Start of EXERCISE INPUT

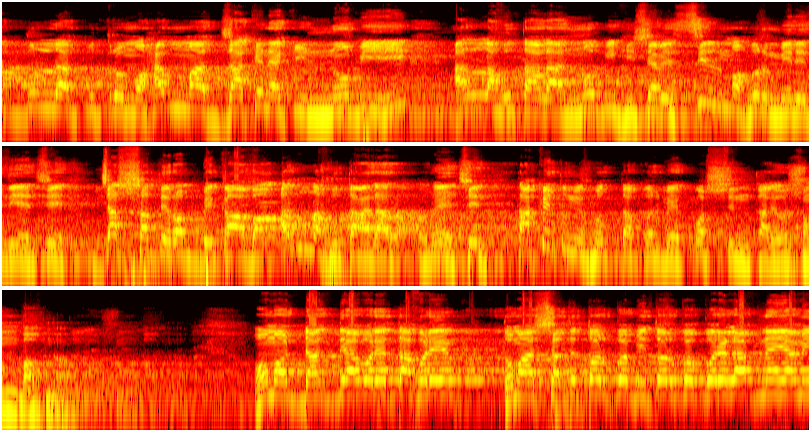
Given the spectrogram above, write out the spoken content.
আবদুল্লাহর পুত্র মোহাম্মদ, যাকে নাকি নবী আল্লাহ তালা নবী হিসাবে সিলমোহর মেরে দিয়েছে, যার সাথে রব্বে কাবা আল্লাহ তালা রয়েছেন, তাকে তুমি হত্যা করবে কশ্চিন কালেও সম্ভব নয়। ওমর ডাক দেয়া বলে, তাহলে তোমার সাথে তর্ক বিতর্ক করে লাভ নেই, আমি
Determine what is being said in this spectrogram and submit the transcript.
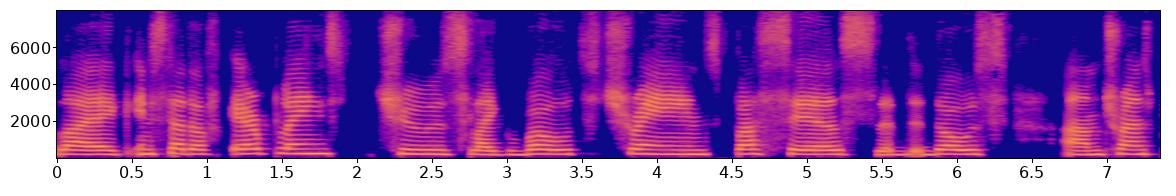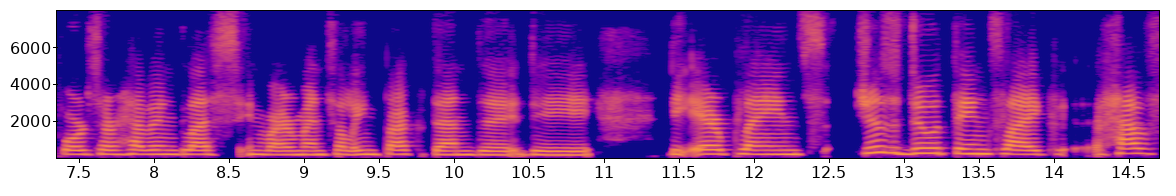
like instead of airplanes choose like boats, trains, buses, those um, transports are having less environmental impact than the the the airplanes just do things like have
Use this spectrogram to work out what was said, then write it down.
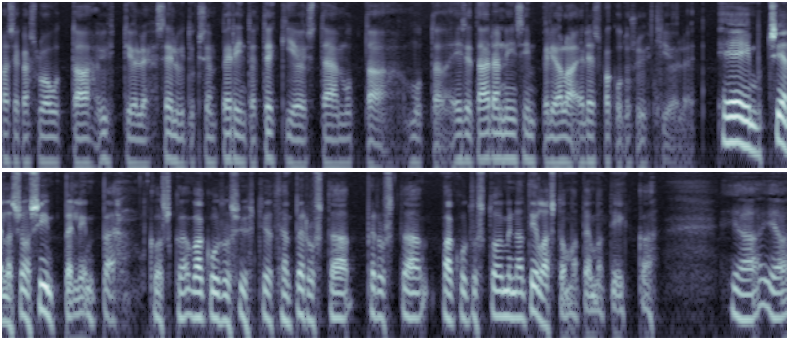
asiakas luovuttaa yhtiölle selvityksen perintötekijöistään, mutta, mutta ei se taida niin simppeli olla edes vakuutusyhtiöille. Ei, mutta siellä se on simppelimpää, koska vakuutusyhtiöthän perustaa, perustaa vakuutustoiminnan tilastomatematiikkaa. Ja, ja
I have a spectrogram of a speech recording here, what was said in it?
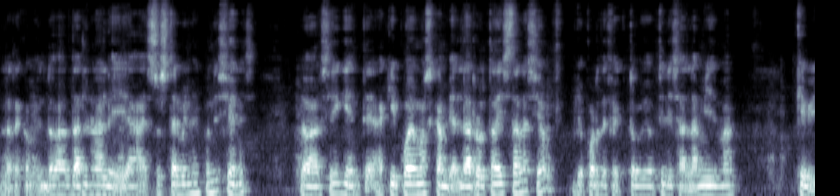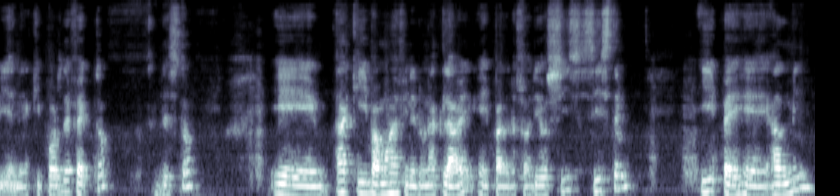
le recomiendo darle una leída a estos términos y condiciones. Lo dar siguiente. Aquí podemos cambiar la ruta de instalación. Yo por defecto voy a utilizar la misma que viene aquí por defecto listo y aquí vamos a definir una clave eh, para el usuario system y pgadmin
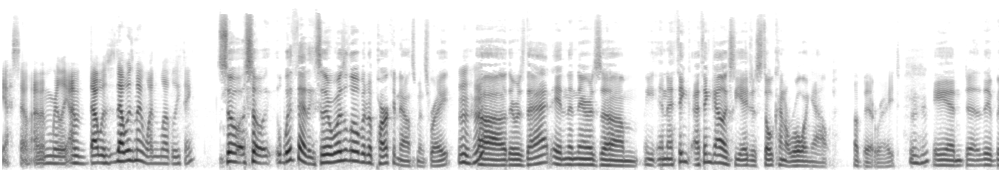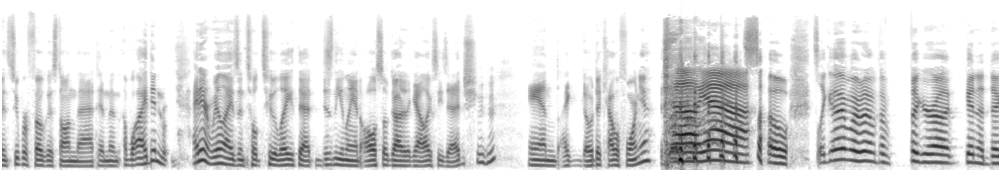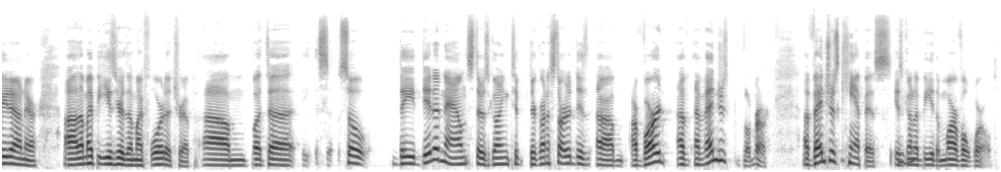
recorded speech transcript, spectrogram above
Yeah, so I'm really, I'm that was that was my one lovely thing. so so with that. So there was a little bit of park announcements, right? hmm Uh, there was that, and then there's um, and I think I think Galaxy Edge is still kind of rolling out a bit, right? Mhm. And uh, they've been super focused on that. And then, well, I didn't I didn't realize until too late that Disneyland also got a Galaxy's Edge. Mhm. And I go to California. Oh yeah, so it's like I'm gonna have to figure out getting a day down there. Uh, that might be easier than my Florida trip. Um, but uh, so, so they did announce there's going to they're going to start a Dis- um, our Vard, uh, Avengers blah, blah. Avengers Campus is Mhm. going to be the Marvel world.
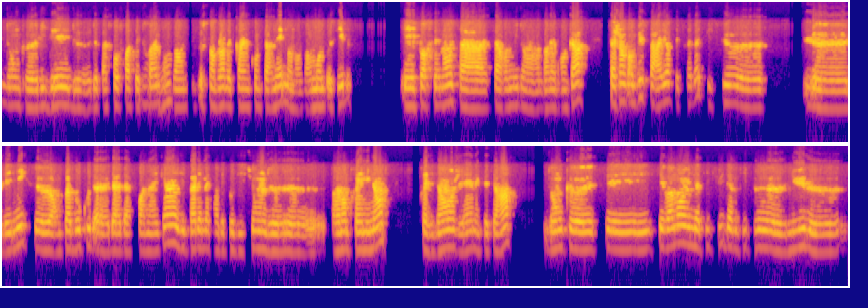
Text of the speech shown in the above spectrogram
donc l'idée de ne pas trop froisser Trump, en faisant un petit peu semblant d'être quand même concerné dans, dans, le monde possible. Et forcément, ça, ça remue dans, dans les brancards. Sachant qu'en plus, par ailleurs, c'est très bête puisque le, les Knicks n'ont pas beaucoup d'Afro-Américains, ils ne pas les mettre en des positions vraiment prééminentes, président, GM, etc. Donc euh, c'est vraiment une attitude un petit peu euh, nulle euh,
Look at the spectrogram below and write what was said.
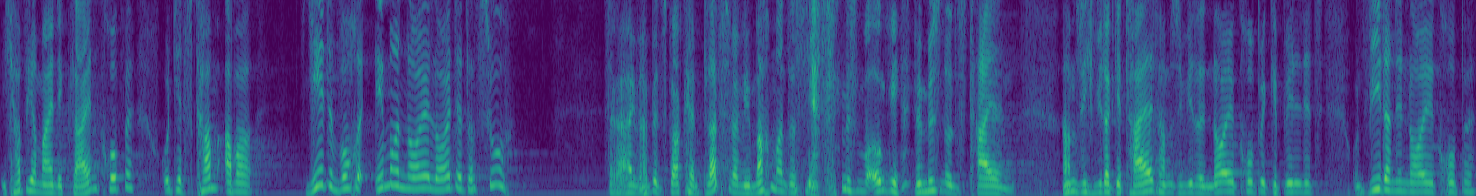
ich habe hier meine Kleingruppe und jetzt kamen aber jede Woche immer neue Leute dazu. Ich sage, ah, ich habe jetzt gar keinen Platz mehr, wie machen wir das jetzt? Müssen wir irgendwie, wir müssen uns teilen. Haben sich wieder geteilt, haben sie wieder eine neue Gruppe gebildet und wieder eine neue Gruppe.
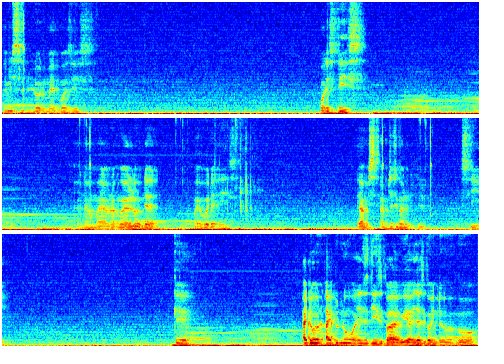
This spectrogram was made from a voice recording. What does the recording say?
Let me just load the map. What's this? What is this? Oh, no, man, I'm not gonna load that. Whatever that is. Yeah, I'm, I'm just gonna see. Okay. I don't I don't know what is this but we are just going to go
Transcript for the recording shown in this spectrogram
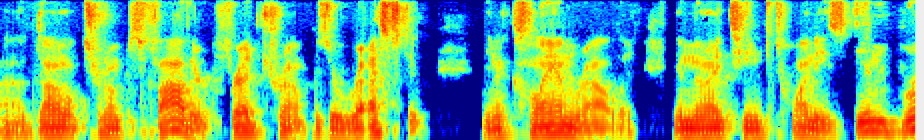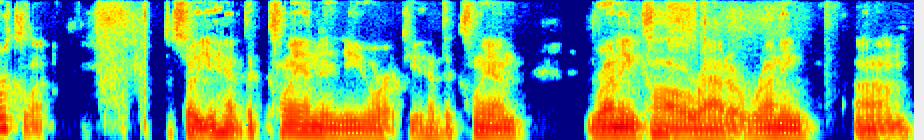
Uh, Donald Trump's father, Fred Trump, was arrested in a Klan rally in the 1920s in Brooklyn. So you had the Klan in New York, you had the Klan running Colorado, running um,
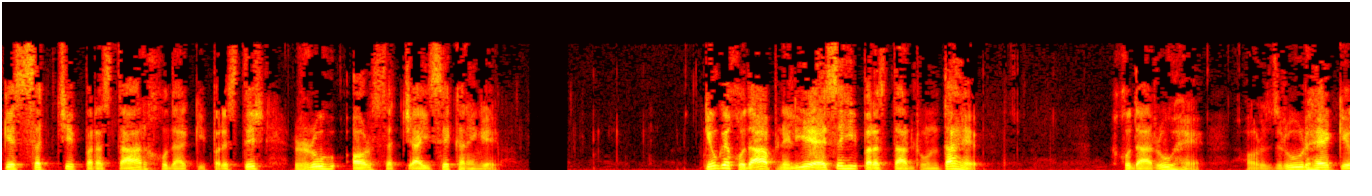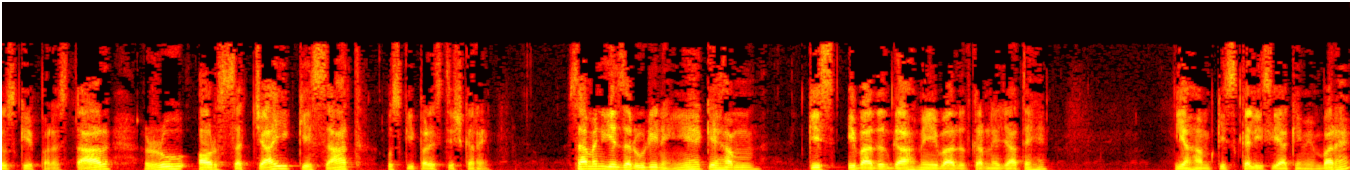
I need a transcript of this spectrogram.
کہ سچے پرستار خدا کی پرستش روح اور سچائی سے کریں گے۔ کیونکہ خدا اپنے لیے ایسے ہی پرستار ڈھونڈتا ہے۔ خدا روح ہے اور ضرور ہے کہ اس کے پرستار روح اور سچائی کے ساتھ اس کی پرستش کریں۔ سامن، یہ ضروری نہیں ہے کہ ہم کس عبادت گاہ میں عبادت کرنے جاتے ہیں یا ہم کس کلیسیا کے ممبر ہیں۔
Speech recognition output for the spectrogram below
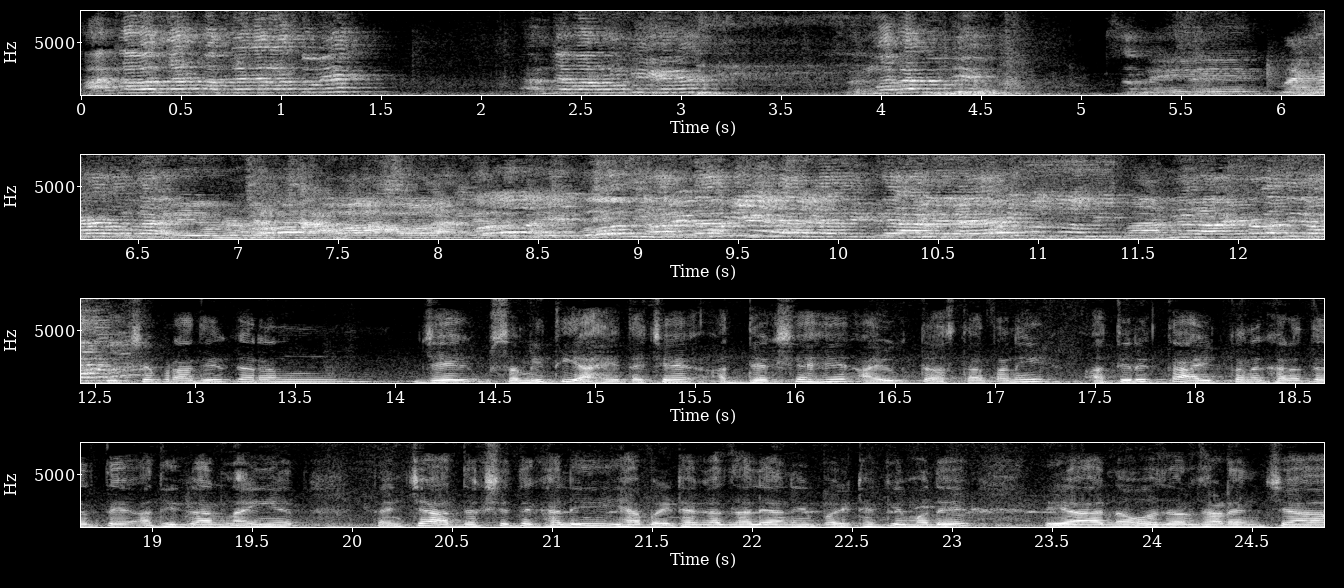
हात लावा जरा पत्रकाराला तुम्ही आमच्या परवानगी घे संमत आहे तुमची मी काय बोलताय? दोन खासदार, तीन आमदार इकडे आलेले आहेत. माननीय राष्ट्रपती प्राधिकरण जे समिती आहे त्याचे अध्यक्ष हे आयुक्त असतात आणि अतिरिक्त आयुक्तांना खरं तर ते अधिकार नाही आहेत. त्यांच्या अध्यक्षतेखाली ह्या बैठका झाल्या आणि बैठकीमध्ये या नऊ हजार झाडांच्या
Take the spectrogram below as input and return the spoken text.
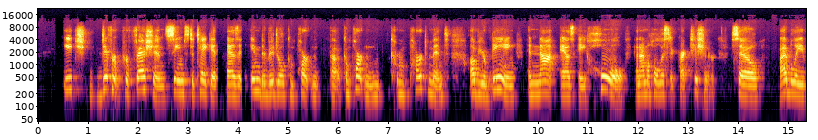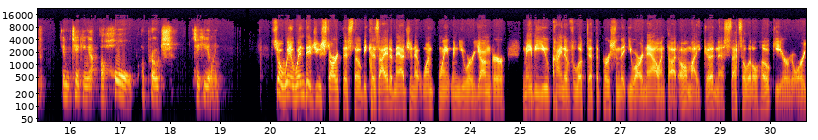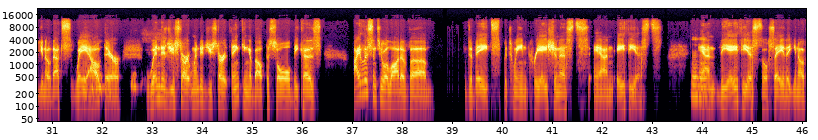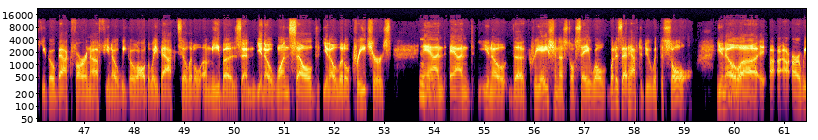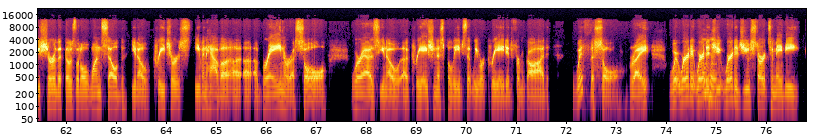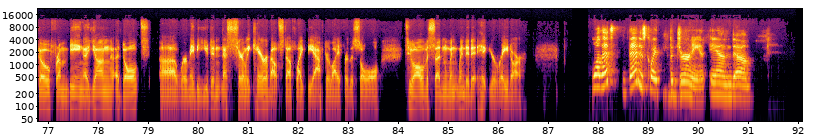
each different profession seems to take it as an individual compartment uh, compartment compartment of your being and not as a whole. And I'm a holistic practitioner. So I believe in taking a, a whole approach to healing. So when, when did you start this though? Because I had imagined at one point when you were younger, maybe you kind of looked at the person that you are now and thought, "Oh my goodness, that's a little hokey," or, or you know, that's way out there. when did you start? When did you start thinking about the soul? Because I listen to a lot of um, debates between creationists and atheists. Mm-hmm. And the atheists will say that, you know, if you go back far enough, you know, we go all the way back to little amoebas and, you know, one celled, you know, little creatures. Mm-hmm. And, and, you know, the creationist will say, well, what does that have to do with the soul? You know, uh, are, are, we sure that those little one celled, you know, creatures even have a, a, a brain or a soul? Whereas, you know, a creationist believes that we were created from God with the soul, right? Where, where did where mm-hmm. did you where did you start to maybe go from being a young adult, uh, where maybe you didn't necessarily care about stuff like the afterlife or the soul, to all of a sudden when when did it hit your radar? Well, that's that is quite the journey, and um,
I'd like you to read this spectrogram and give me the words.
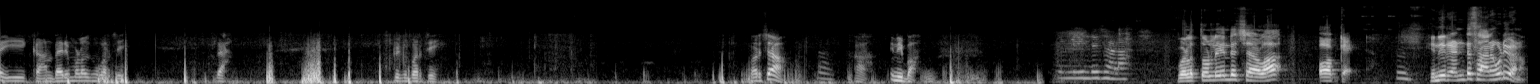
ഈ കാന്താരി മുളക് പറിച്ചേ. ഇതാ. ഇതൊക്കെ പറിച്ചേ. പറിച്ചാ? ആ. ഇനി ബാ. ഉള്ളിന്റെ ചള. വെളുത്തുള്ളിന്റെ ചള ഓക്കെ. ഇനി രണ്ട് സാധനം കൂടി വേണം.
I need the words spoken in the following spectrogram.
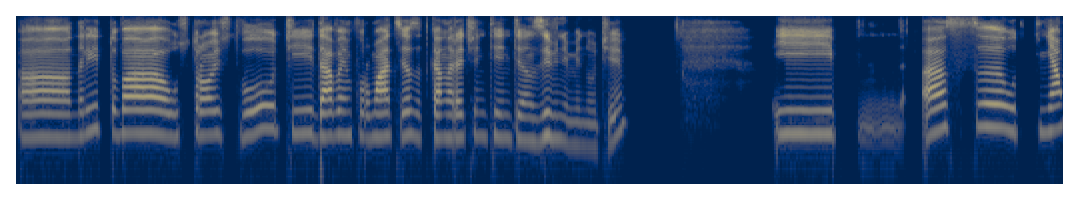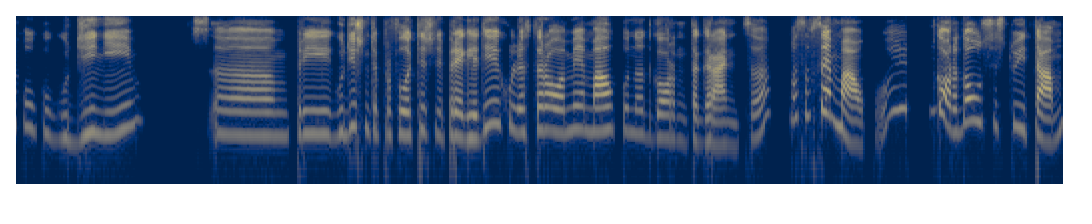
А, нали, това устройство ти дава информация за така наречените интензивни минути. И аз от няколко години а, при годишните профилактични прегледи холестерола ми е малко над горната граница, но съвсем малко. И горе-долу се стои там.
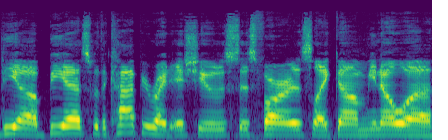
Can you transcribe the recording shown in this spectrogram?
the uh, BS with the copyright issues as far as like um, you know uh,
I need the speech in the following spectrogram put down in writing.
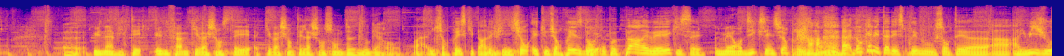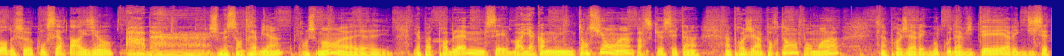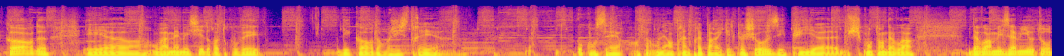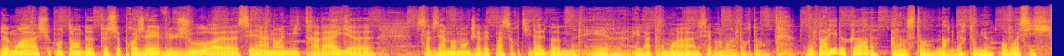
euh, une invitée, une femme qui va chanter, qui va chanter la chanson de Nougaro. Voilà, une surprise qui, par Oui. définition, est une surprise, donc Oui. on peut pas révéler qui c'est. Mais on dit que c'est une surprise quand même. Euh, Dans quel état d'esprit vous vous sentez euh, à, 8 jours de ce concert parisien? Ah ben, je me sens très bien. Franchement, il n'y a pas de problème. C'est bon, il y a comme une tension hein, parce que c'est un, un projet important pour moi. C'est un projet avec beaucoup d'invités, avec 17 cordes, et euh, on va même essayer de retrouver des cordes enregistrées. euh, au concert. Enfin, on est en train de préparer quelque chose et puis euh, je suis content d'avoir d'avoir mes amis autour de moi. Je suis content que ce projet ait vu le jour. Euh, c'est un an et demi de travail. Ça faisait un moment que j'avais pas sorti d'album et, et là pour moi c'est vraiment important. Vous parliez de cordes à l'instant, Marc Berthoumieux. En voici.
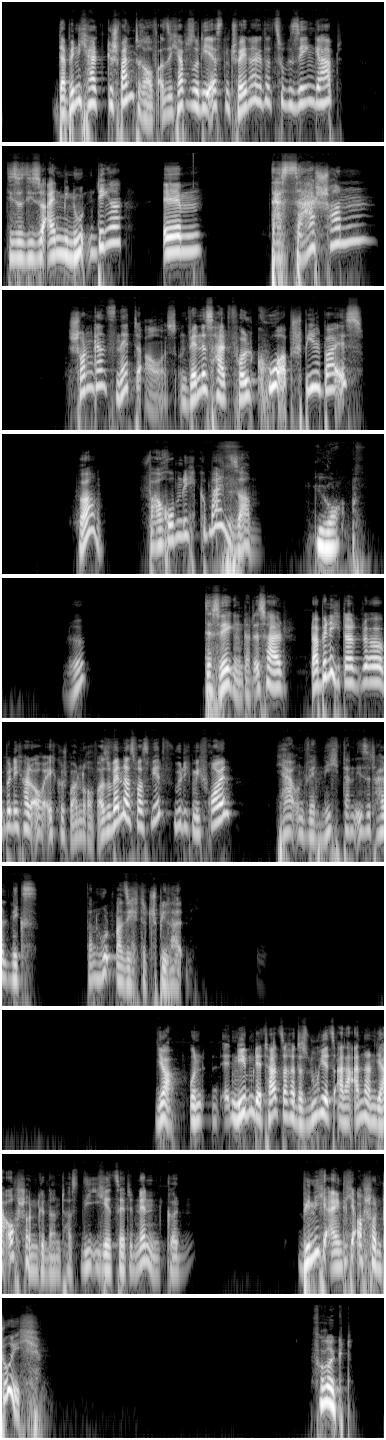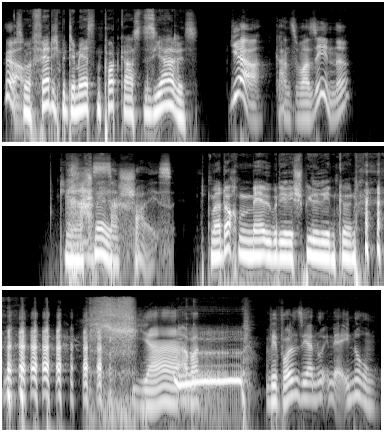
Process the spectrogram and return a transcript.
da bin ich halt gespannt drauf. Also ich habe so die ersten Trailer dazu gesehen gehabt. Diese, diese Ein-Minuten-Dinger. Ähm, das sah schon, schon ganz nett aus. Und wenn es halt voll Koop spielbar ist, ja, warum nicht gemeinsam? Ja. Ne? Deswegen, das ist halt, da bin ich, da, da bin ich halt auch echt gespannt drauf. Also wenn das was wird, würde ich mich freuen. Ja, und wenn nicht, dann ist es halt nix. Dann holt man sich das Spiel halt nicht. Ja, und äh, neben der Tatsache, dass du jetzt alle anderen ja auch schon genannt hast, die ich jetzt hätte nennen können, bin ich eigentlich auch schon durch. Verrückt. Ja. Sind wir fertig mit dem ersten Podcast des Jahres. Ja, kannst du mal sehen, ne? Ging ja schnell. Krasser Scheiß. Hätten wir doch mehr über die Spiele reden können. ja, aber wir wollen sie ja nur in Erinnerung.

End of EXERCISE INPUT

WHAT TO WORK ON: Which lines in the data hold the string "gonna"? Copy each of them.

EXPECTED ANSWER:
Yeah, so I'm really, I'm that was that was my one lovely thing. so so with that. So there was a little bit of park announcements, right? hmm Uh, there was that, and then there's um, and I think I think Galaxy Edge is still kind of rolling out a bit, right? Mhm. And uh, they've been super focused on that. And then, well, I didn't I didn't realize until too late that Disneyland also got a Galaxy's Edge. Mhm. And I go to California. Oh yeah, so it's like I'm gonna have to figure out getting a day down there. Uh, that might be easier than my Florida trip. Um, but uh, so, so they did announce there's going to they're going to start a Dis- um, our Vard, uh, Avengers blah, blah. Avengers Campus is Mhm. going to be the Marvel world.
Let me just load the map. What's this? What is this? Oh, no, man, I'm not gonna load that. Whatever that is. Yeah, I'm, I'm just gonna see. Okay. I don't I don't know what is this but we are just going to go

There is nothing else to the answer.